Initiating a project through the center requires communication between the industry and government affiliates and the universities. University researchers can propose ideas, which are then voted on by the center’s affiliates. The funded projects are then initiated and researchers and students begin working with companies. Alternatively, companies can approach the center’s university partners with research ideas and projects of their own. “They submit to us a one-page document called an industrial request for proposal (IRFP),” said Wayne. We then broadcast the IRFP to all of our researchers in our network of universities, and then the companies receive research proposals and ultimately choose which research direction, if any, they wish to pursue.”
Selected projects are then carried out by the research teams at the member universities. “At our semi-annual showcases, companies talk to you about your research and if they are interested in your research direction can say, ‘I really like what you’re doing. I think that we want to work together,’” said Dolores. Because each project is different, you may need only one grad student, you may need two, you may need a different type of data set, or you may need a different tool. Faculty then self-direct the project, with the company and faculty member determining schedules for milestones and updates in conjunction with the center.
The center is selective about the students who participate in tandem with the faculty—they’re committing to a long-term research project in addition to their normal coursework.

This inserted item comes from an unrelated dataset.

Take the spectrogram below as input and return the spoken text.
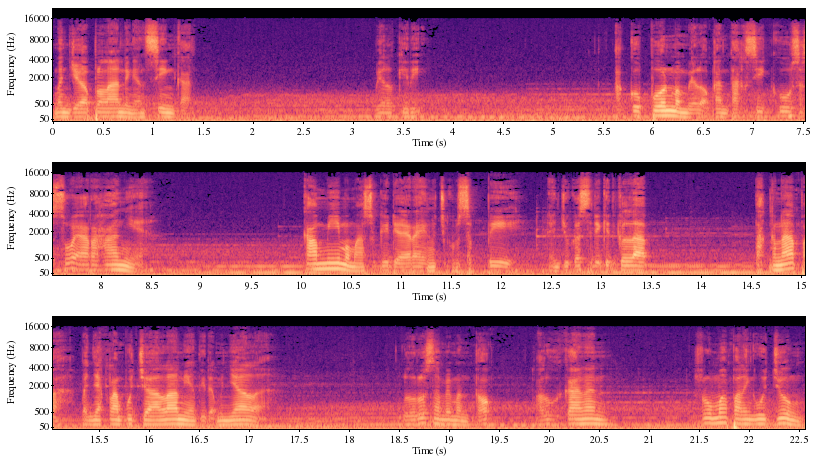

While many are studying computer science or other technical fields, some bring viewpoints from majors like architecture that they apply to their work. To date, the center has worked with hundreds of students—both undergraduate and graduate levels—to implement these projects. This offers students a unique addition to their CVs once they complete their academic programs and potential internships or jobs with some of the biggest names in the cybersecurity industry.
Twice each year, one of the member universities hosts a showcase; the latest showcase took place at Ball State in May. During these showcases, industry and university partners flock to a campus for two days of presentations and poster reviews on projects. In the spirit of collaboration, everyone learns about all of the center research, encouraging new avenues of thoughts and ideas. While competition may have been the name of the game in the past, Wayne finds that’s no longer the case. “For the first few years of the center, two companies that were in competition wouldn’t talk to each other. They wouldn’t want to give anything away,” said Wayne. “That’s not the case anymore.”
What’s in store for the center’s future?
Throughout projects’ lifecycles, the center is responsible for reporting their results back to the NSF, industry and government partners, and all the center’s stakeholders. Showcases offer supporters a chance to see the research in action and understand the impact their investments have made. Companies are also kept apprised of developments and milestones throughout the project. All of this creates significant data the center manages for projects around the country.
Alongside dozens of successfully completed research projects, the world-class faculty and members of the center have been recognized in many ways. Wayne and Dolores were awarded the prestigious Alexander Schwarzkopf Prize for Technological Innovation—named for Alex Schwarzkopf, the founder of the NSF’s I/UCRC program—in 2007 for their research into software design metrics. While celebrating its 30th year in operation in May 2016, the center was recognized by then-Governor Mike Pence with an official proclamation of a Security and Software Engineering Research Center Week throughout Indiana.
Over the next few years, the center will continue to adapt to the ever-changing needs of government and industry. They’re looking for more industry partners to join the center and provide new avenues of research for faculty and students. Wayne also says that new technologies like blockchain may find a future home in the center. Providing the best teams to research innovative ideas is always at the heart of the S2ERC, with Ball State leading the way for this international operation.